Despite all of this clever planning and use of innovative displays, it was the words of the people recorded on the walls, which left the indelible impression. The heart rending stories of separation from family members; the fear of the elders that It would all be lost; the sadness at the loss of their culture. It was poignant stuff.
We emerged scathed, but not chastened; saddened but uplifted. It was, a truly cultural experience. The adjoining art gallery contained some outstanding art works, ranging from decorated didjeridoos, bark and paper paintings, clothing and decorated materials. It was all of such quality and told such rich stories, that an open cheque book was never so desired by Sue and I.
From this peak, it was back to camp for lunch and the boredom of school work ... ho, hum !
Late In the afternoon, we were joined in camp by twenty members of an engineers company attached to K95. These guys had been working to repair walking tracks in Kakadu as a pay off for the use of the park. It transpired they were a combination of "home force" and "Orangelanders" and had been working on a nearby lookout track. It was estimated they had completed work which would have taken the rangers six months, in the space of the previous week.
I spoke with a couple of them during the early evening and following morning and you couldn't help but feel sorry for them in terms of the way the press in the Top End had dealt with them during the past few weeks. There had been a constant tirade against the exercise in general and the soldiers in particular. It was nothing they had done wrong while being in the Top End, just the fact they were here. It would appear many residents have short memories and don't appreciate what was done 50 years ago to defend them.

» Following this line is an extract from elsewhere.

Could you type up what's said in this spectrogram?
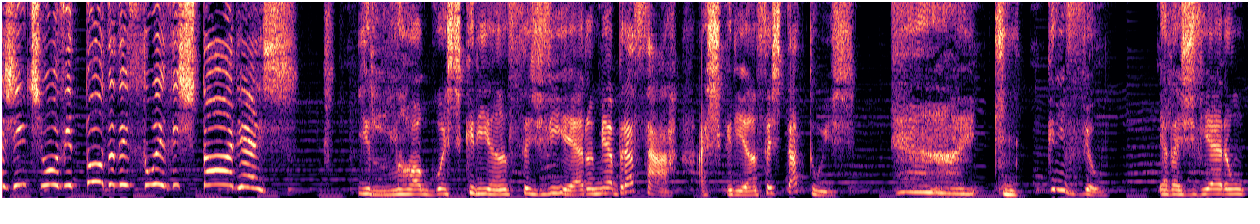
A gente ouve todas as suas histórias! E logo as crianças vieram me abraçar, as crianças tatus. Ai, que incrível! Elas vieram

Of course, they could well argue the military build up then, had caused much of their grief by making them a target for the Japanese.
You could dispute the big issues at great length, but the Individual soldier should not be the butt of the derision we had seen. Come a crisis, it would be these same troops who would be expected to answer the call and not the armchair cnttcs, who had been given the luxury of comment from the safety of their soft chairs, by the predecessors of our current soldiers.
Our other neighbours for the evening were a Swedish trio who were travelling through the Top End at a great rate of knots. When they arrived, they were about to set up in the midst of where the army had
indicated they were encamping, so I advised them to move. The two girls were happy to stay, but the bloke was not so keen. We offered them the usual sharing arrangements about our fireplace etc., but they kept fairly much to themselves.
However, about 9:00 pm, Sue and I spotted a Sugar Glider in a nearby tree and before a minute had passed, Sue was over at their camp offering my services as a night guide to the wild creatures of Kakadu ! There ensued a discussion about where they had been, what they had seen and what they thought of Australia. Needless to say, they were impressed, but on the basis of the time scale they indicated and the length of their sleep-in the next morning, it was a surprise they had seen anything! I was at my helpful best, explaining the dangers of drop bears and funnel-back spiders and yowies.
It was then I remembered I hadn't warned the Swedes about our fearsome native dog, known to drag humans from their tents ...